Australia’s Bond University has become the first non-Canadian law school to take out the prestigious Wilson Moot in Toronto.
Bond Law students Andrew Wallace, Natalie Lesco and Preksha Lukkhoo of Canada, and Amy Langley of Australia defeated Canada’s top law schools to win the moot, and also win the award for best facta.
Bond has established a strong track-record of individual and team successes since joining the event six years ago, but this is the first time that the Gold Coast-based, private, independent university has won the Wilson Moot.
Assistant Professor Lisa Bonin, Team Coach and Director of Bond’s Canadian Law Program said the students gained significant skills and experience by participating in the event.
“The Wilson Moot gives our Canadian students an opportunity to engage in Canadian advocacy and gain invaluable Canadian law experience. It also gives our Australian students the opportunity to engage with Canadian Constitutional Law at an elite level,” she said.

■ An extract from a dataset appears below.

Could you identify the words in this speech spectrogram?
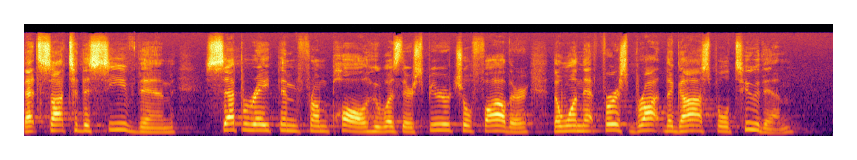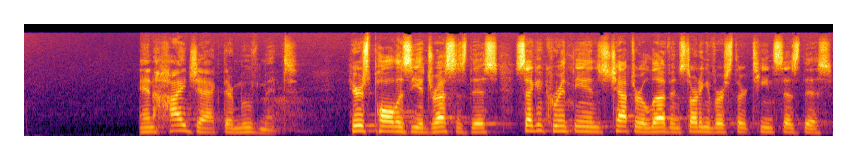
that sought to deceive them, separate them from Paul, who was their spiritual father, the one that first brought the gospel to them, and hijack their movement. Here's Paul as he addresses this. 2 Corinthians chapter 11, starting in verse 13, says this.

“None of our student team members had studied Canadian Constitutional Law before embarking on the moot, so they not only have to identify and address the complex, novel issues presented by the moot problem, they also have to learn Canadian Constitutional Law.”
The Wilson Moot was conceived in honour of the Honourable Justice Wilson who was an advocate for access to justice for those lacking power. Each year, the moot problem tackles difficult social-legal human rights issues under the Charter of Rights and Freedoms.
This year’s problem centred on access to fertility treatments and the equality and fundamental justice issues raised by a government program that provided both funded access to fertility treatments and also placed age-based restrictions on access to funded IVF.
“When it comes to mooting, you’re only as good as your preparation and training - and this team was dedicated and trained hard,” Assistant Professor Bonin said.
“Just like in the real practice of law, you can never predict where a judge is going to take you, so when the students are standing up there making their submissions, it’s all on them to apply their knowledge - sometimes in new and novel ways.”
Bond Law student Natalie Lesco, from London, Ontario said the most important thing she gained from participating in the moot was an improved level of confidence.
“I also learnt that the best ideas are a result of tireless hours of brainstorming and are only ever solid after every angle has been considered,” she said.
“Having the opportunity to gain practical experience in both Australia and Canada is invaluable as a law student.
“Mooting teaches students how to meticulously pick apart a case and apply the law in a way that extends far beyond the ordinary curriculum.”
Fellow mooting team member, Preksha Lukkhoo of Edmonton, Alberta, said the experience pushed her beyond what she thought she was capable of, mentally and physically.
“In addition to honing my research, writing and advocacy skills, I learned to operate outside my comfort zone and interact with industry professionals,” she said.
“I learned that the more I practiced and prepared, the more confidently I could advocate.
“Moots enable you to practice your skills in a competitive environment, but still allow you to learn and grow before starting your career as a law professional.”
Assistant Professor Bonin said the team could not have succeeded without the generous support provided to them by Bond’s Faculty of Law, its alumni network and the Canadian legal fraternity.
"A number of Bond Law academics and alumni provided mentoring, support, and feedback during our preparations on campus and through to the competition in Toronto, which speaks to the strength and depth of our advocacy skills training and Bond’s culture of mooting," she said.
"We were also incredibly fortunate to have lawyers from a number of Toronto law firms support our team by generously providing their time to judge practice moots for us."